Dr Baah explained that most orthodox medications were made from herbs, but according to health professionals, they contained some level of toxins, and that was why dosages and expiry dates were provided to avoid abuse that could lead to complications.
He said signs and symptoms of chronic kidney disease developed over time if kidney damage progressed slowly, and they included nausea, vomiting, loss of appetite, fatigue and weakness, insomnia, changes in quantity of urine passed by the patient and decreased mental sharpness.
“Oedema such as swollen legs, in arms, scrotum or any part of the body, including the lungs, which affects breathing and becomes an emergency, as well as feeling very sick and unwell, are all symptoms as well,” he said.

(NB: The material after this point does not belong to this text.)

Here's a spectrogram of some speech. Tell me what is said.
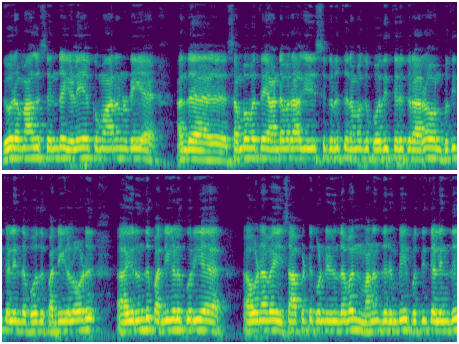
தூரமாக சென்ற இளைய குமாரனுடைய அந்த சம்பவத்தை ஆண்டவராக இயேசு கிறிஸ்து நமக்கு போதித்திருக்கிறாரோ? அவன் புத்தி தெளிந்த போது பண்டிகளோடு இருந்து பண்டிகளுக்குரிய உணவை சாப்பிட்டு கொண்டிருந்தவன் மனம் திரும்பி புத்தி தெளிந்து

Dr Baah says treatment for stages one to four of kidney disease is called “conservative management”, while the end stage of the disease requires dialysis, optimally three times a week for life or until the patient undergoes a kidney transplant.